■ YOUR GOAL ■
Except for the pictures, output the records in full and exactly.

■ INPUT DATA ■
= = = = = = =
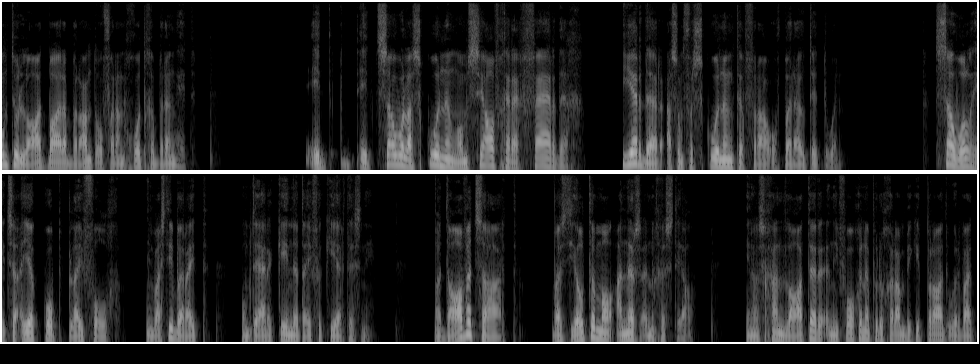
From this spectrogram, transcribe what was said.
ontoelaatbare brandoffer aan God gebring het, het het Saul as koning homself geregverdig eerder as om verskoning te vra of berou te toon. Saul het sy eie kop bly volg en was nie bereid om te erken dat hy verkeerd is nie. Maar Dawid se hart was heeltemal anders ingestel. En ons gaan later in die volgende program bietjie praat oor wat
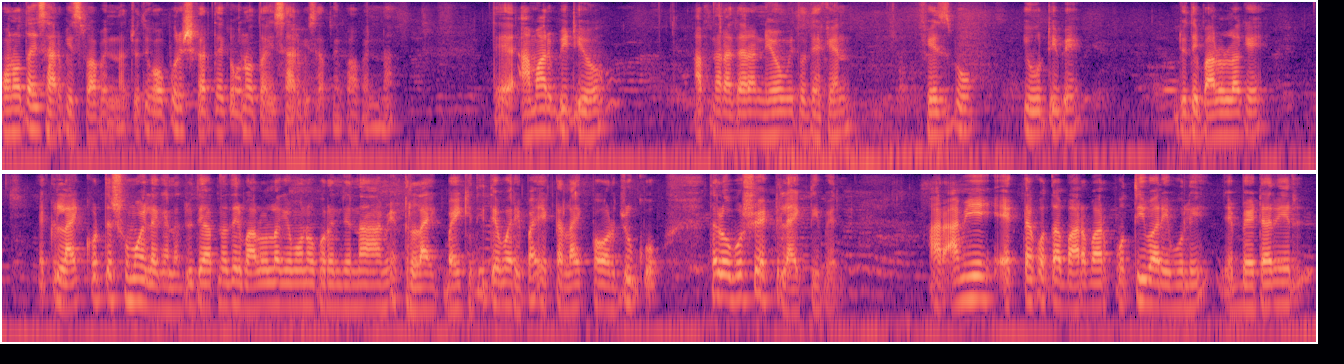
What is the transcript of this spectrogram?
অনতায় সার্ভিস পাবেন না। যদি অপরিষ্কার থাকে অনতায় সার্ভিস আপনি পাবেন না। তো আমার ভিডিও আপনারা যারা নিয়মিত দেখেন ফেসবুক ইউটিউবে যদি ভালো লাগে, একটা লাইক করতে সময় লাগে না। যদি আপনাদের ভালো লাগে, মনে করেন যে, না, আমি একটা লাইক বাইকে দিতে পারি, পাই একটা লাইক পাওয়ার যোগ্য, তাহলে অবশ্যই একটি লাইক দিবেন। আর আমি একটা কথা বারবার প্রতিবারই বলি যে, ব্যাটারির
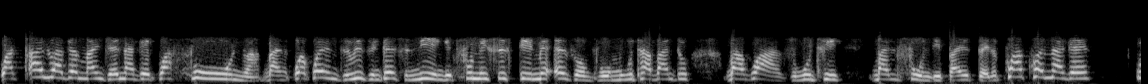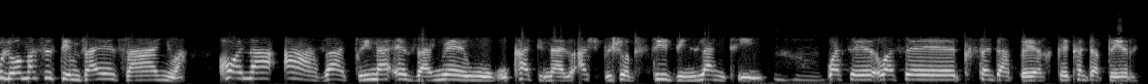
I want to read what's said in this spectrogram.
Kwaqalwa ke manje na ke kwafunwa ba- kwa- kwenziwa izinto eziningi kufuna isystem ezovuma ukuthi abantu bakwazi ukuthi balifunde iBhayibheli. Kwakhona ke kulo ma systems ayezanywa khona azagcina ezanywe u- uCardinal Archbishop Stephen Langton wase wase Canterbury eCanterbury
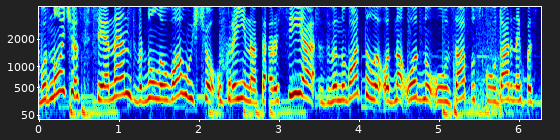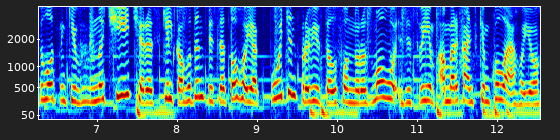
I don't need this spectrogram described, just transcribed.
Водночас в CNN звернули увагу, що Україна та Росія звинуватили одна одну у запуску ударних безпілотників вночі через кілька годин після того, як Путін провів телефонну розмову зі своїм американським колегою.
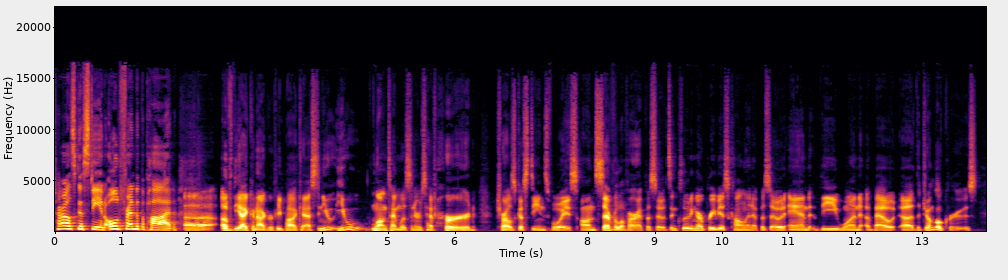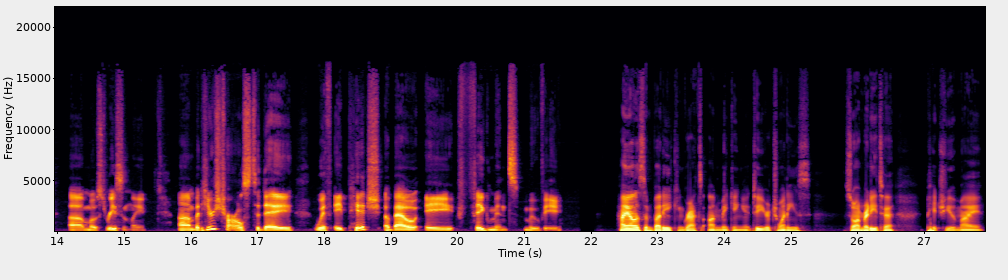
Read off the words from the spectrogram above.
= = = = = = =
■ SOLUTION TO THIS TASK ■
From this spectrogram, transcribe what was said.
ontoelaatbare brandoffer aan God gebring het, het het Saul as koning homself geregverdig eerder as om verskoning te vra of berou te toon. Saul het sy eie kop bly volg en was nie bereid om te erken dat hy verkeerd is nie. Maar Dawid se hart was heeltemal anders ingestel. En ons gaan later in die volgende program bietjie praat oor wat
What is the transcript of this spectrogram?
অনতায় সার্ভিস পাবেন না। যদি অপরিষ্কার থাকে অনতায় সার্ভিস আপনি পাবেন না। তো আমার ভিডিও আপনারা যারা নিয়মিত দেখেন ফেসবুক ইউটিউবে যদি ভালো লাগে, একটা লাইক করতে সময় লাগে না। যদি আপনাদের ভালো লাগে, মনে করেন যে, না, আমি একটা লাইক বাইকে দিতে পারি, পাই একটা লাইক পাওয়ার যোগ্য, তাহলে অবশ্যই একটি লাইক দিবেন। আর আমি একটা কথা বারবার প্রতিবারই বলি যে, ব্যাটারির
I want to read what's said in this spectrogram.
Kwaqalwa ke manje na ke kwafunwa ba- kwa- kwenziwa izinto eziningi kufuna isystem ezovuma ukuthi abantu bakwazi ukuthi balifunde iBhayibheli. Kwakhona ke kulo ma systems ayezanywa khona azagcina ezanywe u- uCardinal Archbishop Stephen Langton wase wase Canterbury eCanterbury
I don't need this spectrogram described, just transcribed.
Водночас в CNN звернули увагу, що Україна та Росія звинуватили одна одну у запуску ударних безпілотників вночі через кілька годин після того, як Путін провів телефонну розмову зі своїм американським колегою.
Read off the words from the spectrogram above.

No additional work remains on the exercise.